But just when Connacht needed a leader, Muldoon reignited their quarter-final charge. Peter Robb made good ground with a powerful run down the centre before the ball was shipped to their skipper, who barged his way over. Ronaldson converted to cut the gap to 19-10. But Toulouse held-off Connacht in the final minutes to advance.
Zebre make Wasps work hard
Zebre gave their best performance of the season and led 13-3 midway through the first-half. It was a far cry from the 82-14 massacre they suffered in Round 1 when Wasps ran in 12 tries.
Three months on and the losing margin was reduced to 14 points and they cut the number of Wasps tries in half – and scored three themselves. Had they not lost two players to the sin-bin who knows how much closer they might have got to winning.
Italian outside half Carlo Canna kicked his side into an eighth minute lead and then converted a try four minutes later from international centre Mattia Bellini, who left Kurtley Beale for dead in the Wasps 22. Dany Cipriani got Wasps on the board with a penalty, but then Marcello Violi stepped up to kick a simple home penalty while his half-back partner, Canna, was changing his boots.

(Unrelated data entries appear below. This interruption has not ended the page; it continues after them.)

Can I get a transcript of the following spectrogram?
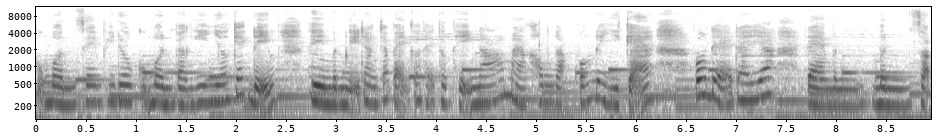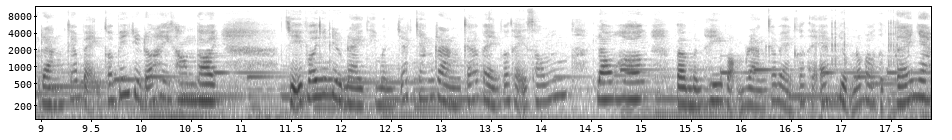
của mình, xem video của mình và ghi nhớ các điểm Thì mình nghĩ rằng các bạn có thể thực hiện nó mà không gặp vấn đề gì cả. Vấn đề ở đây á là mình mình sợ rằng các bạn có biết điều đó hay không thôi. Chỉ với những điều này thì mình chắc chắn rằng các bạn có thể sống lâu hơn và mình hy vọng rằng các bạn có thể áp dụng nó vào thực tế nha.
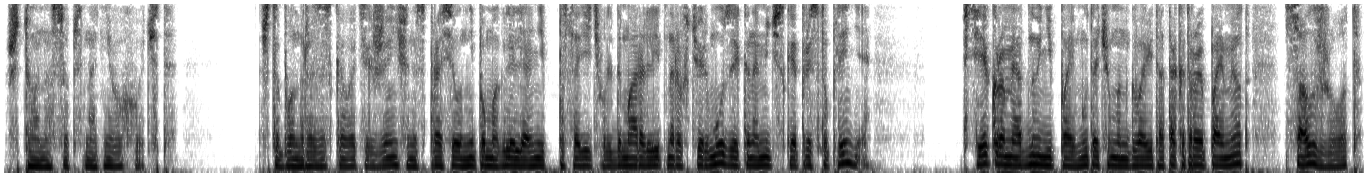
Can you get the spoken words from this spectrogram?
что она, собственно, от него хочет? Чтобы он разыскал этих женщин и спросил, не помогли ли они посадить Вальдемара Литнера в тюрьму за экономическое преступление? Все, кроме одной, не поймут, о чем он говорит, а та, которая поймет, солжет.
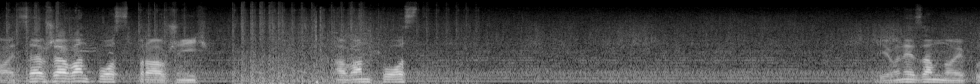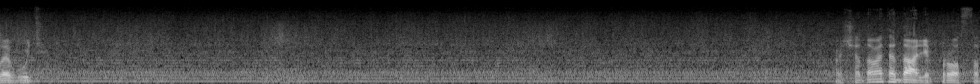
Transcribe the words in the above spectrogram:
Ой, це вже аванпост справжній. Аванпост. І вони за мною пливуть. Хоча давайте далі просто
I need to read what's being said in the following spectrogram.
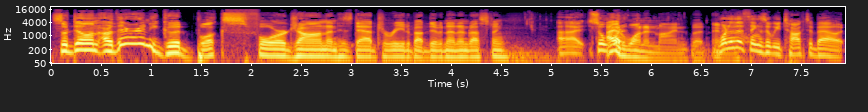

Then came the crucial moment for the visitors as Zebre hooker Oliviera Fabiani was sent to the bin for a no-arms tackle. Off the back of the scrum 15 metres out of the home posts, England No 8 picked up and his back row colleague Ashley Johnson bashed his way over for the first of his two tries.
Cipriani then ghosted his way over for a try which he also converted before England centre Elliot Daly raced to the left corner on the stroke of half-time. Cipriani converted off the touchline and at the break Wasps were leading 22-13.
No sooner had Zebre No 8 Derick Minnie picked up his yellow card in the 51st minute for swimming down the side of a ruck than Johnson grabbed the bonus-point try and there was clear daylight. Wasps went on to grab two more tries, a electrifying 30 sprint fro Christian Wade and short range crash over from Hughes, but Zebre hit back with two more of their own.
Canna and Bellini set-up full back Kurt Baker for a run-in to the posts and then replacement lock Federico Ruzza made it three tries in two games against Wasps this season with a close range lunge in the last move of the match.